Positioning
Marketing
SEO
Sales
Client relationships
MindsetBeing in business is not for the faint-hearted or thin-skinned. Because of this, it’s essential to maintain a positive mindset and keep your business goals firmly in sight. Commitment is a big factor here, too, and it’s important to be 100% committed to your success no matter the current circumstances. This also means investing in your continuing business education, and having a forward-thinking mentality that’s focused on your future growth.PositioningKnowing where to position oneself in the marketplace is something that will set the aspiring professional photographer apart from the competition. Identifying a photographic genre as a specialty, together with the demographic and personality of the ideal target client are a great start here. A pricing model also helps to determine which of those ideal clients will be willing to invest in the photography services and products on offer.MarketingIn its most simple form, marketing is the process of earning, and competing for, your ideal clients’ attention. Effective marketing helps to educate your photography prospects about who you are, your values and beliefs, how you conduct business, and how the client can most benefit from the experience of working with you.SEOSearch engine optimization (SEO) is critical to the success of any business in this day and age. A photographer might be the most personable and friendly person in the world and produce the most incredible photography their clients could possibly imagine, but that won’t matter one bit if no one can find them online. Even with the most amazing-looking photography website, it’s essential to ensure that the search engines have a good idea of what the website is actually about.SalesNo one wants to come across as the stereotypical used-car salesman, and if the client senses the photographer might be uncomfortable with his or her own prices or at all nervous about asking for the sale, they will instinctively become much more resistant to the sales process, making the sales job much harder.

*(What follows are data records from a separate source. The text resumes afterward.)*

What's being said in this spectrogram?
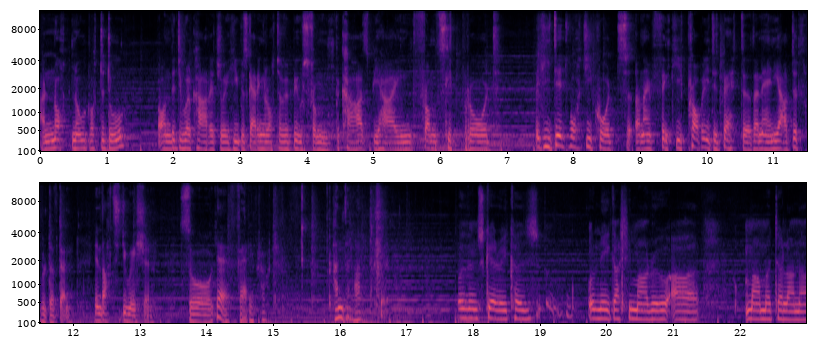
and not knowed what to do. on the dual carriageway, he was getting a lot of abuse from the cars behind, from the slip road he did what he could and I think he probably did better than any adult would have done in that situation. So yeah, very proud. And aloud. Oedd yn scary cos o'n i gallu marw a mam a dylan a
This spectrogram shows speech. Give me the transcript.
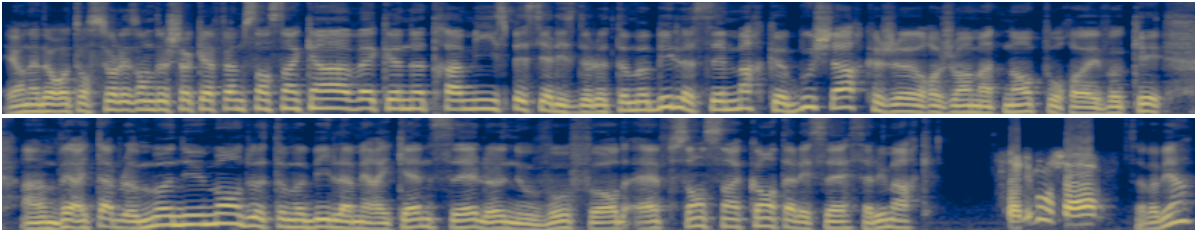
Et on est de retour sur les ondes de Choc FM 105.1 avec notre ami spécialiste de l'automobile, c'est Marc Bouchard que je rejoins maintenant pour euh, évoquer un véritable monument de l'automobile américaine, c'est le nouveau Ford F-150 à l'essai. Salut Marc. Salut mon cher. Ça va bien?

The answer is to learn how to sell from an ethical standpoint, and with the client’s needs firmly at heart.Client RelationshipsThis is where most professional photographers really trip up! They attract the right clients, create beautiful work for them, do a great job of selling it, and then never talk to the client again! This is a huge mistake, and can mean the photographer is stuck in a never-ending quest for new clients. The solution is to stay in touch with your family of valued clients. It’s easy to send them an occasional card in the mail, an email newsletter, or even call them on the telephone just to see how they’re doing.An Upward Spiral To SuccessAs you reach the last of the six pillars, you’ll see that a happy family of clients naturally causes you to be happier as a businessperson, which helps create an even stronger positive attitude.You also get to know your clients in a lot more depth, which then helps you when it comes to positioning yourself and your business in the marketplace.The process of marketing becomes much simpler and a lot less costly, since you’ll see a lot more benefit from word of mouth marketing.The SEO for your photography website is also made much simpler because your blog articles, for example, further help the search engines to see you as a local authority.The sales process becomes easier to manage because you’ve now created a good reputation within the community.Finally, your family of happy clients will love you more as your photography business becomes more established.